|New York||14 days after the tenant vacates the premises|
|North Carolina||30 days after termination. 60 days if there are deductions|
|North Dakota||30 days after tenancy termination|
|Ohio||30 days after termination of lease|
|Oklahoma||45 days after termination of lease|
|Oregon||31 days after tenancy termination|
|Pennsylvania||30 days after lease termination|
|Rhode Island||20 days after the lease ends|
|South Carolina||30 days after termination|
|South Dakota||14 days if no deductions. 45 days where there is deductions|
|Tennessee||30 days from termination date|
|Texas||30 days after the tenancy termination|
|Utah||30 days after the lease expires|
|Vermont||14 days. 60 days for seasonal property|
|Virginia||45 days after termination of the lease|
|Washington||21 days after the tenant vacates the premises|
|West Virginia||60 days. For cases where the property is rented within 45 days, then the deposit is returned immediately|
|Wisconsin||21 days after the tenant vacates the premises|
|Wyoming||30 days after the lease expires or 15 days after receiving the tenant’s new address|
Disclosures and Addendums
The required disclosures and addendums vary according to the state. The disclosures may be written in the lease agreement and addendums may be attached in a separate sheet.
- Landlord’s Name and Address – The name and address of the landlord or any other person authorized to act on their behalf. It is important for deliveries of legal notices and demands when the need arises.
- Lead-Based Paint -The landlord should give notice of potential lead-based paint risks for the property built before 1978. A pamphlet with known hazards in the rental unit should be provided.
- Asbestos – The disclosure is required for properties built before 1981. The landlord informs the tenants of the asbestos situation and precautions to take to avoid messing with asbestos fibers.
- Mold Disclosure – current mold situation in the property to avoid future liability caused by mold damages.
- Bed-Bugs – Landlords provide information on how to deal with a bedbug infestation in buildings with a history of bed bug infestations. It outlines the tenants’ obligation to comply with bed bug prevention by informing the landlord of any signs.
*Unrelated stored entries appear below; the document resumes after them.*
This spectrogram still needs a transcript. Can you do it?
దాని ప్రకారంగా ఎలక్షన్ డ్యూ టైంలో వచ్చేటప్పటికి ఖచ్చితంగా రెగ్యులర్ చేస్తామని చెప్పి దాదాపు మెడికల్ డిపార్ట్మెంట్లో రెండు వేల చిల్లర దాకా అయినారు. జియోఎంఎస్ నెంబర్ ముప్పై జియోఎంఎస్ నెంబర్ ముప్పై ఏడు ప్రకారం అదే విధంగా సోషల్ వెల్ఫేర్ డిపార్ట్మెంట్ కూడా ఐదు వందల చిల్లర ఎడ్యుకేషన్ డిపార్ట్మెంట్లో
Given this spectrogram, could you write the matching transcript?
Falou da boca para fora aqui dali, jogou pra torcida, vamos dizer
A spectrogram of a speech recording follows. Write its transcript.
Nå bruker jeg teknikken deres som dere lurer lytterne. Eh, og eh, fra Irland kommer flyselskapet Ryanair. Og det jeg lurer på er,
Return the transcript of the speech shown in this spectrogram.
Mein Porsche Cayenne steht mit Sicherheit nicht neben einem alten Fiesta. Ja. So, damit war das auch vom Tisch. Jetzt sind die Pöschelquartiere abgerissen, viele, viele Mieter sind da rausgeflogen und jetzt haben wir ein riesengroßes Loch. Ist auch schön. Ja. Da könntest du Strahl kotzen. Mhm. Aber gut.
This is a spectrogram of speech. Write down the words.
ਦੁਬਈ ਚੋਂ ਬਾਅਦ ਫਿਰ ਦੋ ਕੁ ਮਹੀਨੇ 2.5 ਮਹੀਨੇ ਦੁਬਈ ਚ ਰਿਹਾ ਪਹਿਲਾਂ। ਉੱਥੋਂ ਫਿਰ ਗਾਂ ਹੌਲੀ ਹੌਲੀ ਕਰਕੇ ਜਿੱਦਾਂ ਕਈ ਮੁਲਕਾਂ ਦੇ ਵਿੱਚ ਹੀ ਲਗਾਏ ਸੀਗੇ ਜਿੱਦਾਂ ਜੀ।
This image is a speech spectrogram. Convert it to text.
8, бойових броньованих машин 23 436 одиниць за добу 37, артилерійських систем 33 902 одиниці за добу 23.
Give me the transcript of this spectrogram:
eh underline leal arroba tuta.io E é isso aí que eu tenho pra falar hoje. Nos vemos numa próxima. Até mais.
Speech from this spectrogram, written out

- Move-in Checklist – An itemized list of damages in the property before a tenant occupies the property. A tenant is liable for any serious damage that occurs during the tenancy.
- Late and Returned Check Fees- The landlord should disclose if they intend to charge any late fees or returned check fees depending on the state requirements.
- Refundable and Non-Refundable Fees – The landlord discloses any non-refundable fees so that they are not subject to a refund when the lease agreement expires.